GRAND RAPIDS — Restaurant operator Meritage Hospitality Group Inc. said today that it declined millions in loans under a federal coronavirus relief program intended for small businesses.
Citing a range of factors, Meritage (OTCQX: MHGU) said it declined $29.1 million in U.S. Small Business Administration loans under the Paycheck Protection Program included in the Coronavirus Aid, Relief and Economic Security (CARES) Act. The company’s lender had approved the loans on April 6, and Meritage later disclosed the funding in an April 16 statement on the operational effects of the COVID-19 pandemic.
“As a result of shifting rules, unclear guidance and stabilized restaurant sales, the Company chose not to accept loans or participate in the (Paycheck Protection) Program but elected to participate in other tax benefits provided for under the CARES Act,” according to a statement from the company.
Meritage generated nearly half a billion in revenue in 2019 and employs 10,500 employees across its portfolio of 335 restaurants in 16 states.
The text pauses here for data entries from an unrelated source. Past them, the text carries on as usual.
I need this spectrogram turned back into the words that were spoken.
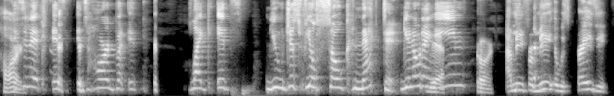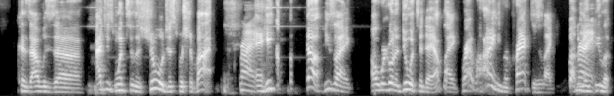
hard? isn't it it's it's hard but it like it's you just feel so connected you know what i Yeah. mean Sure. I mean, for me, it was crazy because I was uh I just went to the shul just for Shabbat, right and he called me up. He's like, "Oh, we're going to do it today." I'm like, "Rabbi, I ain't even practiced. Like, you about to Right. make me look."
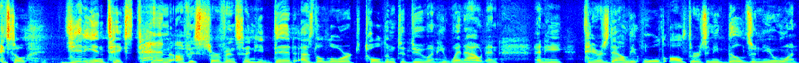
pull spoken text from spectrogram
And so Gideon takes 10 of his servants and he did as the Lord told him to do. And he went out and, and he tears down the old altars and he builds a new one.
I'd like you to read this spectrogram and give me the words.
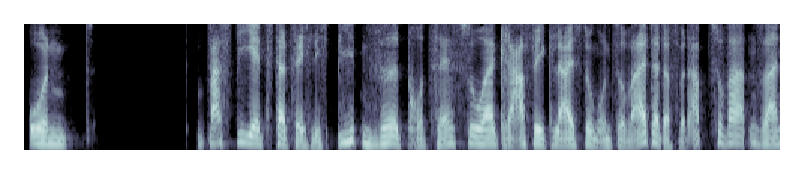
Und was die jetzt tatsächlich bieten wird, Prozessor, Grafikleistung und so weiter, das wird abzuwarten sein.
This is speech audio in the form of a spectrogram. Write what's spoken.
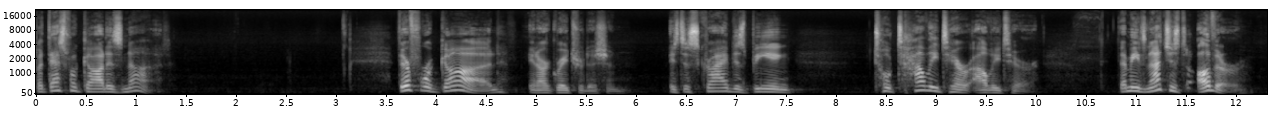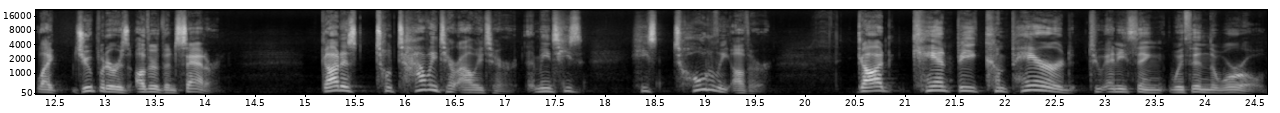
But that's what God is not. Therefore, God, in our great tradition, is described as being totaliter aliter. That means not just other, like Jupiter is other than Saturn. God is totaliter aliter. It means he's, he's totally other. God can't be compared to anything within the world.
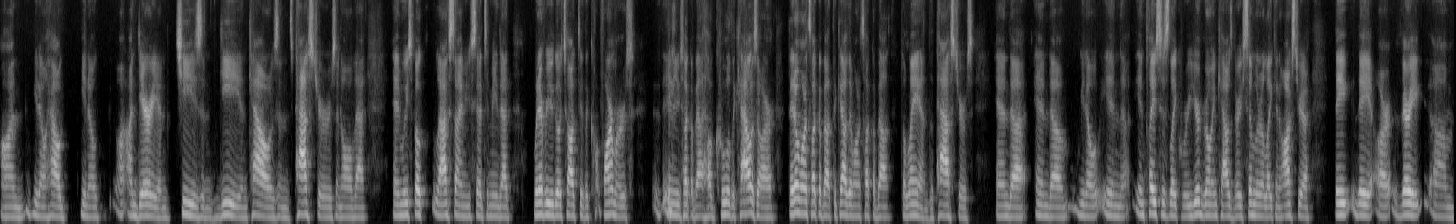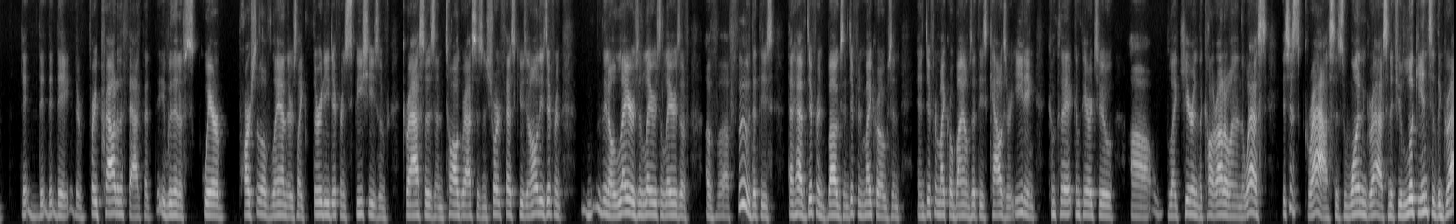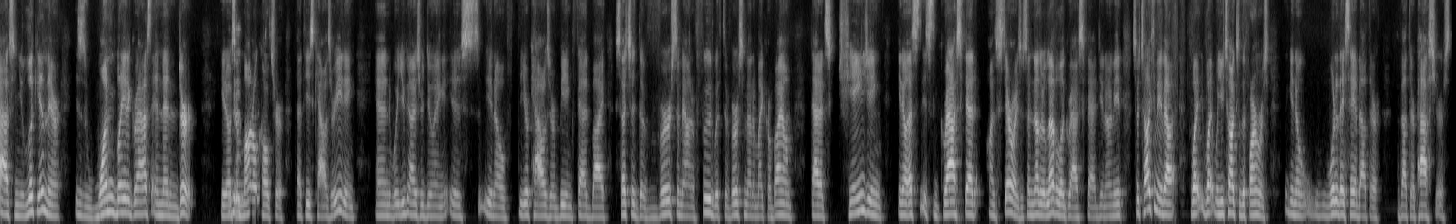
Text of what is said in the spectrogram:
on you know how you know on dairy and cheese and ghee and cows and pastures and all that and we spoke last time, you said to me that whenever you go talk to the farmers and you talk about how cool the cows are, they don't want to talk about the cows, they want to talk about the land, the pastures. And, uh, and um, you know, in, in places like where you're growing cows, very similar, like in Austria, they, they are very, um, they, they, they, they're very proud of the fact that within a square parcel of land, there's like 30 different species of grasses and tall grasses and short fescues and all these different, you know, layers and layers and layers of, of uh, food that these, that have different bugs and different microbes and, and different microbiomes that these cows are eating compared, compared to uh, like here in the Colorado and in the West, it's just grass. It's one grass. And if you look into the grass and you look in there, this is one blade of grass and then dirt. You know, mm-hmm. it's a mm-hmm. monoculture that these cows are eating. And what you guys are doing is, you know, your cows are being fed by such a diverse amount of food with diverse amount of microbiome that it's changing. You know, that's it's grass fed on steroids. It's another level of grass fed. You know what I mean? So talk to me about what what when you talk to the farmers, you know, what do they say about their about their pastures?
The company previously told WOOD-TV that it applied for the PPP loans in the first round of funding through its various subsidiaries that own individual restaurant locations.
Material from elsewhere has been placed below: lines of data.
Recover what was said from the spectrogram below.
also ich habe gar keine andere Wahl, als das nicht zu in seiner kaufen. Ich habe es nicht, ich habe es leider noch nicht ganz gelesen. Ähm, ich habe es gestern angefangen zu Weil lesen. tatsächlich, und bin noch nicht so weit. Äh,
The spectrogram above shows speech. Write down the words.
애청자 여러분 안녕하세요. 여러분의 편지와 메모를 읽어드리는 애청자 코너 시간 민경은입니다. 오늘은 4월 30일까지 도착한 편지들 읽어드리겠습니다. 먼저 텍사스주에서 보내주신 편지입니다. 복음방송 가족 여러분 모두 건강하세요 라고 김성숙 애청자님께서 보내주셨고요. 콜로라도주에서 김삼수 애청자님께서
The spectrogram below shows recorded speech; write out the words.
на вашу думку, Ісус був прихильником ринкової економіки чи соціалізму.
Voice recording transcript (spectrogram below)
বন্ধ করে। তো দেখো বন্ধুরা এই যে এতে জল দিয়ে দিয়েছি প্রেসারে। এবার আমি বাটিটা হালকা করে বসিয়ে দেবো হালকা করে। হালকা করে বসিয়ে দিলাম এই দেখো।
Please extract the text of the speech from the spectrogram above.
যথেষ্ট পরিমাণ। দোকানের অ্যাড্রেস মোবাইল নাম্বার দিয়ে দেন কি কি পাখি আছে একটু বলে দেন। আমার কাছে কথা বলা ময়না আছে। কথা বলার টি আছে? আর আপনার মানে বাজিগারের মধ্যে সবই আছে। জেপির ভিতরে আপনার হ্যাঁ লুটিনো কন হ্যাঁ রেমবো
Other large national restaurant operators including Shake Shack and Ruth’s Chris also were approved for the PPP funding, but later declined the loans or returned the money.
In the second round of PPP funding, public companies were excluded from participating.
In a first quarter earnings release issued today, Meritage CEO Robert Schermer Jr. called the first three months of the year “a tale of two extremes.”
“Early in the quarter, we hired 1,400 additional team members across our Wendy’s restaurant system, preparing for the national breakfast roll-out. We experienced record same store sales growth from breakfast, which continues to perform well in the social distancing environment,” Schermer stated. “The pandemic arrived mid-March, with Government ordered closure of restaurant dining rooms and state shelter-in-place mandates. We closed 335 dining rooms, including 8 restaurants entirely, on a temporary basis.”
As social distancing measures were imposed and the pandemic spread, Meritage suspended non-essential capital expenditures and restaurant developments and suspended dividends to shareholders, according to a statement. The company said it also “requested landlord rent relief and interest only loan payments for 90 days.”
For the quarter, Meritage’s sales grew 7 percent on a year-over-year basis to $117.8 million. The company reported a quarterly net loss of $3.7 million, versus net income of $4.1 million in the same period a year ago. The results included a non-cash loss of $1 million related to an interest rate swap agreement, according to the company.
Looking ahead, Meritage said that weekly sales at its Wendy’s stores “continue to improve as many states and communities we serve move toward re-opening.” Meritage expects to hire restaurant employees “once the closure mandates are lifted and normal dining room occupancy is restored.”